TASK MATERIAL below:

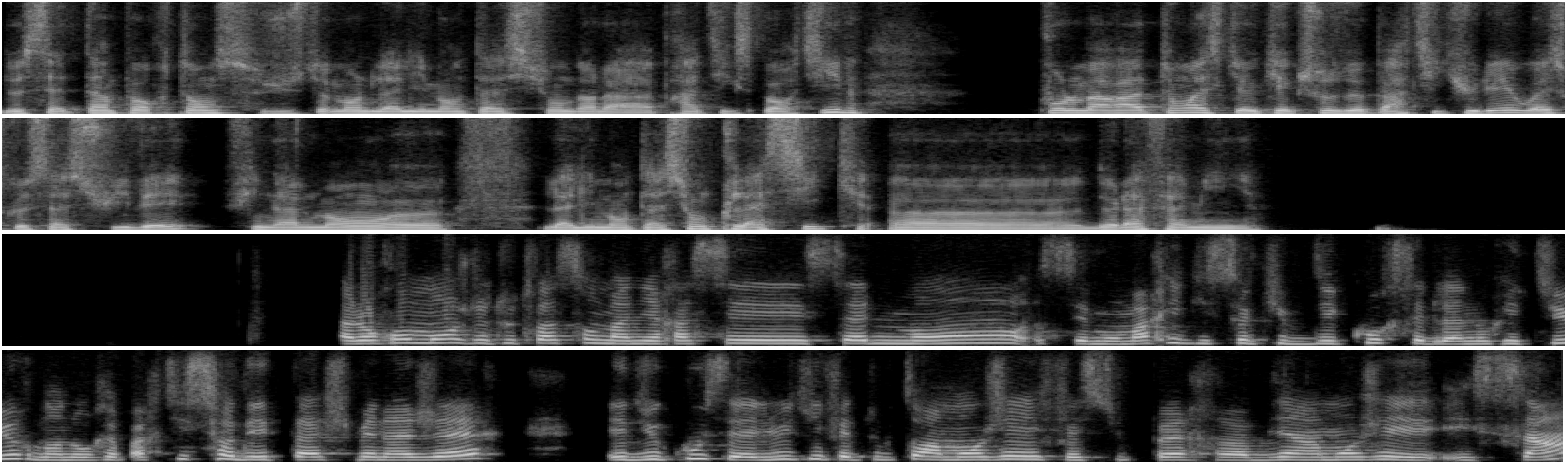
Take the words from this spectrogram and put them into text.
de cette importance justement de l'alimentation dans la pratique sportive. Pour le marathon, est-ce qu'il y a eu quelque chose de particulier ou est-ce que ça suivait finalement euh, l'alimentation classique euh, de la famille? Alors, on mange de toute façon de manière assez sainement. C'est mon mari qui s'occupe des courses et de la nourriture dans nos répartitions des tâches ménagères. Et du coup, c'est lui qui fait tout le temps à manger. Il fait super euh, bien à manger et, sain.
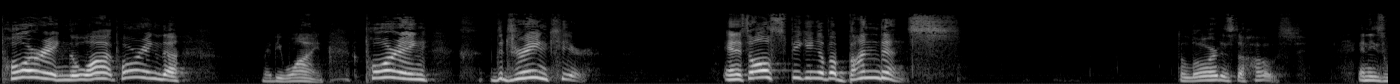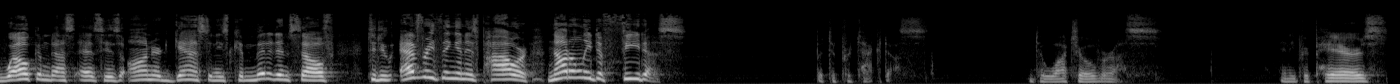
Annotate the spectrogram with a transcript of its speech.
pouring the wa- pouring the maybe wine, pouring the drink here. And it's all speaking of abundance. The Lord is the host. And He's welcomed us as His honored guest, and He's committed Himself to do everything in His power, not only to feed us, but to protect us and to watch over us. And He prepares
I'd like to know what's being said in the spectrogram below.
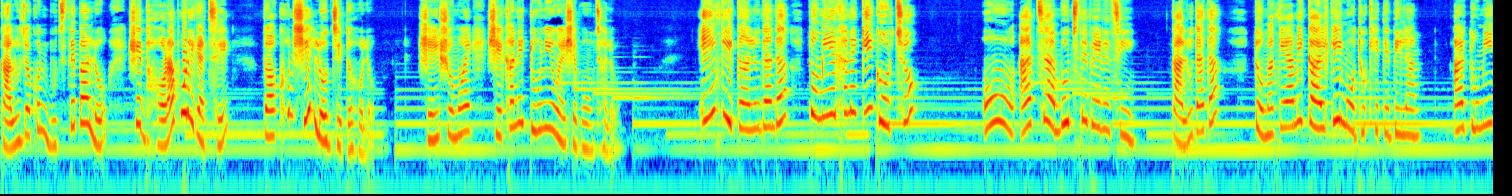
কালু যখন বুঝতে পারল সে ধরা পড়ে গেছে, তখন সে লজ্জিত হলো। সেই সময় সেখানে টুনিও এসে পৌঁছালো। এই কি কালু দাদা? তুমি এখানে কি করছ? ও আচ্ছা বুঝতে পেরেছি। কালু দাদা, তোমাকে আমি কালকেই মধু খেতে দিলাম। আর তুমি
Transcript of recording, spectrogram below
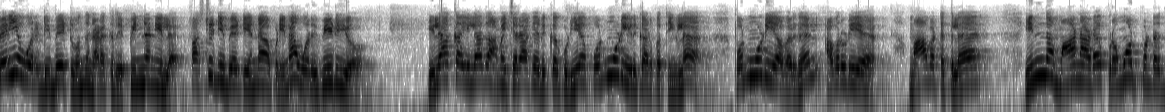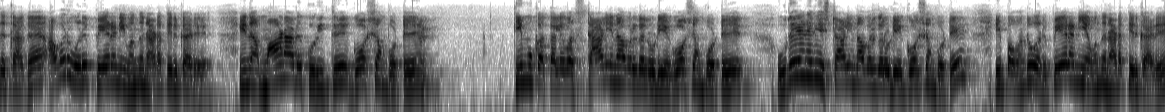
பெரிய ஒரு டிபேட் வந்து நடக்குது பின்னணியில். ஃபஸ்ட்டு டிபேட் என்ன அப்படின்னா ஒரு வீடியோ இலாக்கா இல்லாத அமைச்சராக இருக்கக்கூடிய பொன்முடி இருக்கார் பார்த்தீங்களா? பொன்முடி அவர்கள் அவருடைய மாவட்டத்தில் இந்த மாநாடை ப்ரொமோட் பண்ணுறதுக்காக அவர் ஒரு பேரணி வந்து நடத்தியிருக்காரு. இந்த மாநாடு குறித்து கோஷம் போட்டு திமுக தலைவர் ஸ்டாலின் அவர்களுடைய கோஷம் போட்டு உதயநிதி ஸ்டாலின் அவர்களுடைய கோஷம் போட்டு இப்போ வந்து ஒரு பேரணியை வந்து நடத்தியிருக்காரு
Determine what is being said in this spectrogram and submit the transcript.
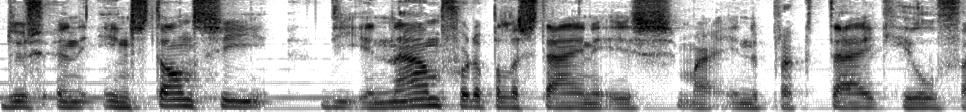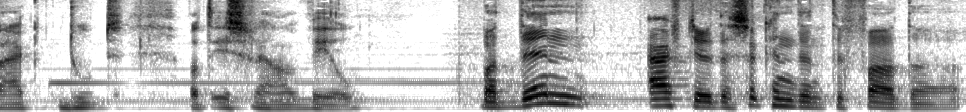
Dus een instantie die in naam voor de Palestijnen is, maar in de praktijk heel vaak doet wat Israël wil. But then, after the second intifada,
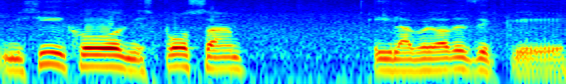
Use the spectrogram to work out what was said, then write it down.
mis hijos, mi esposa y la verdad es de que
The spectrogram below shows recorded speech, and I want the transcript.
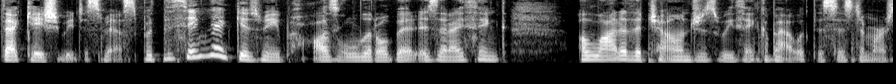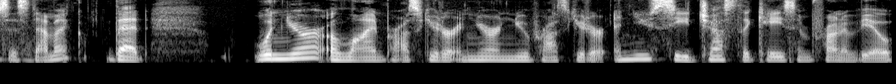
that case should be dismissed. But the thing that gives me pause a little bit is that I think a lot of the challenges we think about with the system are systemic. That when you're a line prosecutor and you're a new prosecutor and you see just the case in front of you,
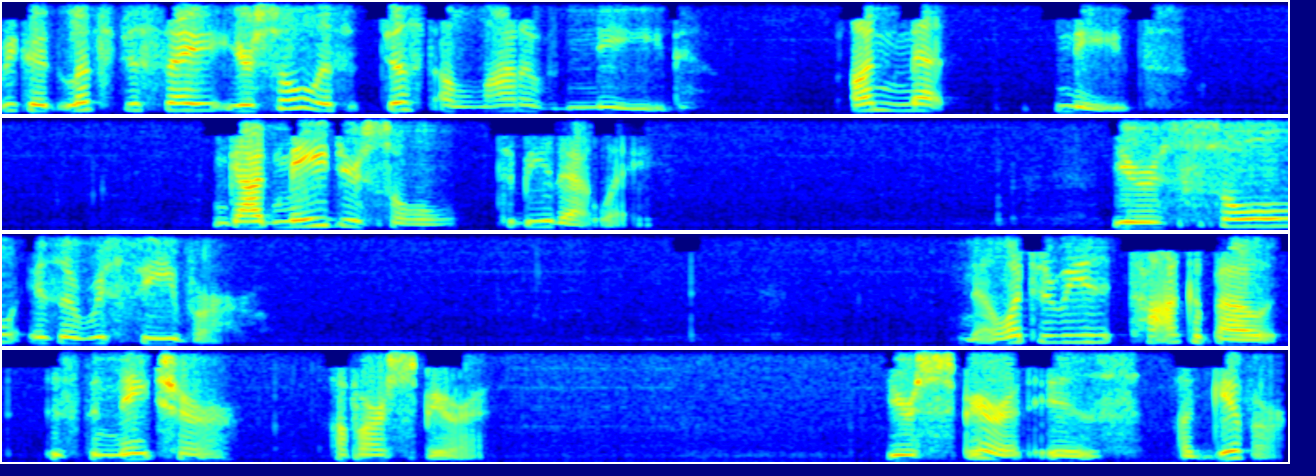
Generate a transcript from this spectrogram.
we could, let's just say, your soul is just a lot of need, unmet needs. God made your soul to be that way. Your soul is a receiver. Now what did we talk about is the nature of our spirit. Your spirit is a giver.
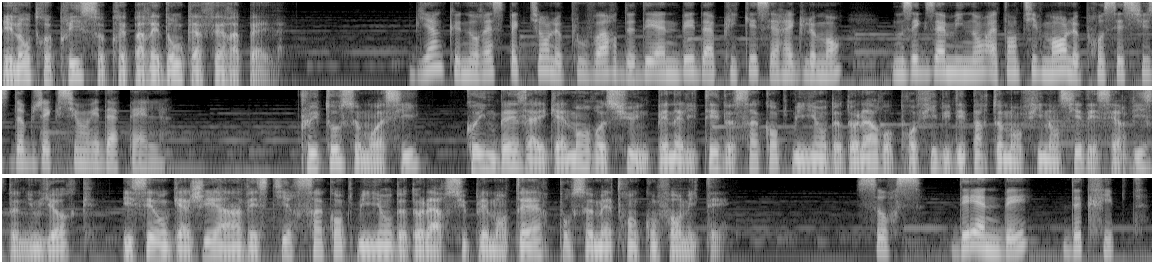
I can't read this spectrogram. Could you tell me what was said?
Et l'entreprise se préparait donc à faire appel. Bien que nous respections le pouvoir de DNB d'appliquer ces règlements, nous examinons attentivement le processus d'objection et d'appel. Plus tôt ce mois-ci, Coinbase a également reçu une pénalité de 50 millions de dollars au profit du département financier des services de New York, et s'est engagé à investir 50 millions de dollars supplémentaires pour se mettre en conformité. Source DNB, Decrypt.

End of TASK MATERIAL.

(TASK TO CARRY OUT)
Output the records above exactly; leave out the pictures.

(ANSWER TO THIS EXERCISE)
Take the words from this spectrogram and put them into text.
de cette importance justement de l'alimentation dans la pratique sportive. Pour le marathon, est-ce qu'il y a eu quelque chose de particulier ou est-ce que ça suivait finalement euh, l'alimentation classique euh, de la famille? Alors, on mange de toute façon de manière assez sainement. C'est mon mari qui s'occupe des courses et de la nourriture dans nos répartitions des tâches ménagères. Et du coup, c'est lui qui fait tout le temps à manger. Il fait super euh, bien à manger et, sain.
Annotate the spectrogram with a transcript of its speech.
pouring the wa- pouring the maybe wine, pouring the drink here. And it's all speaking of abundance. The Lord is the host. And He's welcomed us as His honored guest, and He's committed Himself to do everything in His power, not only to feed us, but to protect us and to watch over us. And He prepares
I'd like to know what's being said in the spectrogram below.
কালু যখন বুঝতে পারল সে ধরা পড়ে গেছে, তখন সে লজ্জিত হলো। সেই সময় সেখানে টুনিও এসে পৌঁছালো। এই কি কালু দাদা? তুমি এখানে কি করছ? ও আচ্ছা বুঝতে পেরেছি। কালু দাদা, তোমাকে আমি কালকেই মধু খেতে দিলাম। আর তুমি
Transcript of recording, spectrogram below
பெரிய ஒரு டிபேட் வந்து நடக்குது பின்னணியில். ஃபஸ்ட்டு டிபேட் என்ன அப்படின்னா ஒரு வீடியோ இலாக்கா இல்லாத அமைச்சராக இருக்கக்கூடிய பொன்முடி இருக்கார் பார்த்தீங்களா? பொன்முடி அவர்கள் அவருடைய மாவட்டத்தில் இந்த மாநாடை ப்ரொமோட் பண்ணுறதுக்காக அவர் ஒரு பேரணி வந்து நடத்தியிருக்காரு. இந்த மாநாடு குறித்து கோஷம் போட்டு திமுக தலைவர் ஸ்டாலின் அவர்களுடைய கோஷம் போட்டு உதயநிதி ஸ்டாலின் அவர்களுடைய கோஷம் போட்டு இப்போ வந்து ஒரு பேரணியை வந்து நடத்தியிருக்காரு
Determine what is being said in this spectrogram and submit the transcript.
Dus een instantie die in naam voor de Palestijnen is, maar in de praktijk heel vaak doet wat Israël wil. But then, after the second intifada,
Use the spectrogram to work out what was said, then write it down.
mis hijos, mi esposa y la verdad es de que
The spectrogram below shows recorded speech, and I want the transcript.
that case should be dismissed. But the thing that gives me pause a little bit is that I think a lot of the challenges we think about with the system are systemic. That when you're a line prosecutor and you're a new prosecutor and you see just the case in front of you,
Generate a transcript from this spectrogram.
we could, let's just say, your soul is just a lot of need, unmet needs. God made your soul to be that way. Your soul is a receiver. Now what did we talk about is the nature of our spirit. Your spirit is a giver.
I can't read this spectrogram. Could you tell me what was said?
Et l'entreprise se préparait donc à faire appel. Bien que nous respections le pouvoir de DNB d'appliquer ces règlements, nous examinons attentivement le processus d'objection et d'appel. Plus tôt ce mois-ci, Coinbase a également reçu une pénalité de 50 millions de dollars au profit du département financier des services de New York, et s'est engagé à investir 50 millions de dollars supplémentaires pour se mettre en conformité. Source DNB, Decrypt.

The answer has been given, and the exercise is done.